Filed under In Season

Pass the Pomelo

Pass the Pomelo

Whether you spell it pomelo or pummelo, we’re talking one BIG piece of fruit. “It’s hard to get people to try them,” admits Gary Laux, a fourth-generation California citrus grower, “but don’t be overwhelmed by their size — once you get inside, that’s where all the fun’s at.” Laux has been growing the world’s largest … Continue reading

Master of shallots

Master of shallots

Frank Schroyens loves the finer things in life. In 1980, the former Belgian diamond cutter traded his specialized tools for a tractor on a tobacco farm in Southern Ontario. In 1999, Schroyens switched to growing shallots, a crop beloved in Europe. At the time they were unknown here outside the kitchens of Euro-trained chefs. Today, … Continue reading

Root for rutabaga!

Root for rutabaga!

January 25 is a big night for rutabaga as Scots around the world celebrate the birth of their beloved poet Robert Burns 256 years ago. A traditional Burns Night feast stars haggis with bashed neeps and tatties, which translates as ground offal and oatmeal cooked in a sheep’s stomach with sides of mashed rutabaga and potatoes. … Continue reading

Time for turmeric

Time for turmeric

As a kid in Northern India, Harsh Chawla remembers his mom treating cuts and burns with a mixture of ghee and turmeric. When he returned to his hometown of Chandigarh to be married, family members slathered his face, arms and legs with a golden paste of turmeric and milk to purify and soften his skin. … Continue reading

Serve up Ontario squash

Serve up Ontario squash

    I never imagined the humble squash as a culinary rock star, but after tasting the butternut squash brownies from the new The Everyday Squash Cook book, I’ve joined the fan club. The moist, fudgy squares flecked with orange surprised even the book’s three authors, who spent a year developing simple, scrumptious squash recipes … Continue reading

Prickly pears make spooky cocktails

Prickly pears make spooky cocktails

Arizona is bracing for the annual migration of more than 550,000 Canadian snowbirds to their Southwestern state. With the Grand Canyon in the north and Yuma in the south, where 90% of North America’s greens grow between November and March, there’s plenty to see. And if you’ve never stood next to a towering Saguaro cactus with … Continue reading

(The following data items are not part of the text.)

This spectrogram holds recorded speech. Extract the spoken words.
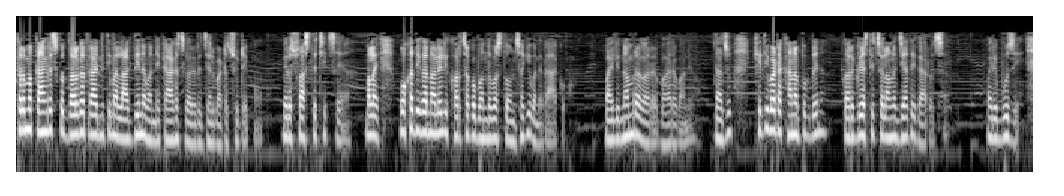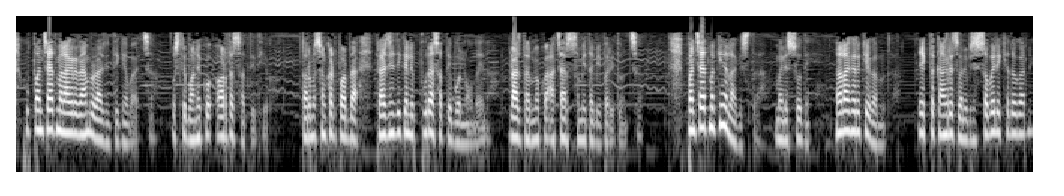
तर म काङ्ग्रेसको दलगत राजनीतिमा लाग्दिनँ भन्ने कागज गरेर जेलबाट छुटेको मेरो स्वास्थ्य ठिक छैन। मलाई ओखती गर्न अलिअलि खर्चको बन्दोबस्त हुन्छ कि भनेर आएको। भाइले नम्र गरेर भएर भन्यो दाजु खेतीबाट खान पुग्दैन। घर गृहस्थी चलाउन ज्यादै गाह्रो छ। मैले बुझेँ ऊ पञ्चायतमा लागेर राम्रो राजनीतिज्ञ भएछ। उसले भनेको अर्ध सत्य थियो। धर्मसङ्कट पर्दा राजनीतिज्ञले पुरा सत्य बोल्नु हुँदैन। राजधर्मको आचार संहिता विपरीत हुन्छ। पञ्चायतमा किन लागिस् त? मैले सोधेँ। नलागेर के गर्नु त? एक त काङ्ग्रेस भनेपछि सबैले खेदो गर्ने।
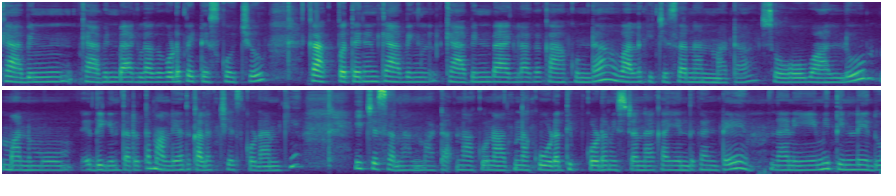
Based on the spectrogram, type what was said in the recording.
క్యాబిన్ క్యాబిన్ బ్యాగ్ లాగా కూడా పెట్టేసుకోవచ్చు. కాకపోతే నేను క్యాబిన్ క్యాబిన్ బ్యాగ్ లాగా కాకుండా వాళ్ళకి ఇచ్చేసాను అనమాట సో వాళ్ళు మనము దిగిన తర్వాత మళ్ళీ అది కలెక్ట్ చేసుకోవడానికి ఇచ్చేసాను అనమాట నాకు నాకు నాకు కూడా తిప్పుకోవడం ఇష్టం అన్నాక ఎందుకంటే నేను ఏమీ తినలేదు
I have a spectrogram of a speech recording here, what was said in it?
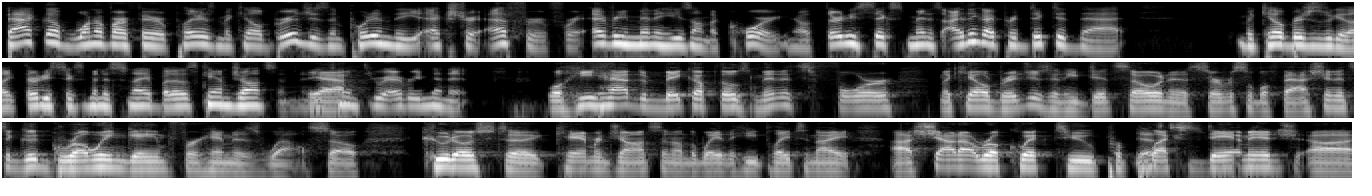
back up one of our favorite players, Mikal Bridges, and put in the extra effort for every minute he's on the court. You know, 36 minutes. I think I predicted that Mikal Bridges would get like 36 minutes tonight, but it was Cam Johnson. and Yeah. He came through every minute. Well, he had to make up those minutes for Mikal Bridges, and he did so in a serviceable fashion. It's a good growing game for him as well. So, kudos to Cameron Johnson on the way that he played tonight. Uh, shout out real quick to Perplex Yes. Damage. Uh,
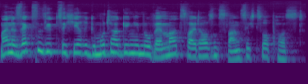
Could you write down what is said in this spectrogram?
Meine 76-jährige Mutter ging im November 2020 zur Post.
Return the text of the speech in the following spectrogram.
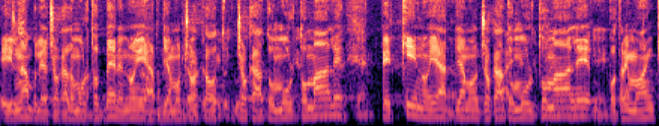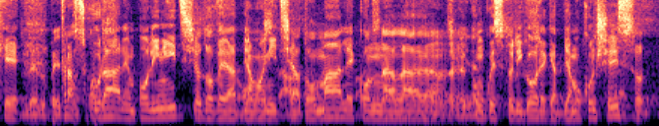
Il Napoli ha giocato molto bene, noi abbiamo giocato, giocato molto male. Perché noi abbiamo giocato molto male potremmo anche trascurare un po' l'inizio dove abbiamo iniziato male con, la- con questo rigore che abbiamo concesso.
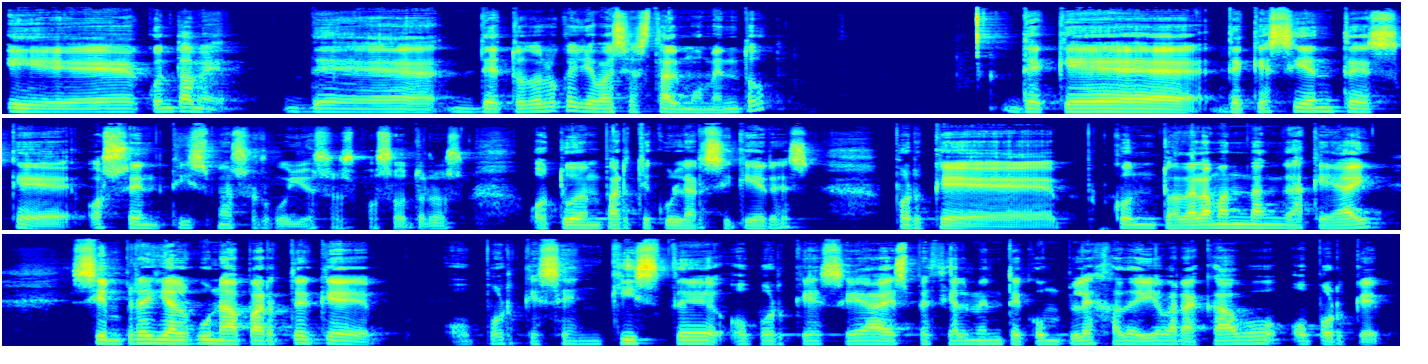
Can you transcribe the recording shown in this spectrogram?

Garlic goes local

Garlic goes local

  When Ontario-grown garlic sells for $2 a bulb and Chinese garlic sells for five bulbs for $1, you have to wonder why. Growers Mark Wales, president of the Garlic Growers Association of Ontario, and Peter McClusky, organizer of the 4th annual Toronto Garlic Festival at Evergreen Brick Works Sept. 21, were happy to explain. “Ontario garlic … Continue reading

Finger these limes!

Finger these limes!

Megan Shanley Warren is on a mission, to promote the funky little fruit her dad is harvesting on his California ranch. From the outside, the finger lime needs all the help Warren, a marketing grad, can muster. The leathery green or brown cylinder, 1 to 3 inches long, resemble skinny dill pickles. Cut one open and … Continue reading

Eat your weeds!

Eat your weeds!

The weeds are having a field day in my garden. Crowding the kale, tomatoes and green beans are plantain, purslane, lambs-quarters and many other wild edibles, I’m sure. This year I planted amaranth (amaranthus viridis), its oval green leaves splashed with purple, after tasting it at a produce conference dinner. It looked just like sautéed … Continue reading

Shishitos are for sharing

The hottest new chili pepper isn’t hot at all, yet it’s burning up menus all over North America. Trendy TO restaurants like Carbon Bar and Bar Isabel are frying up gnarled green shishito peppers as an appetizer, and Cava chef Chris McDonald says his most popular new dish is shrimp escabeche and pine nut hummus … Continue reading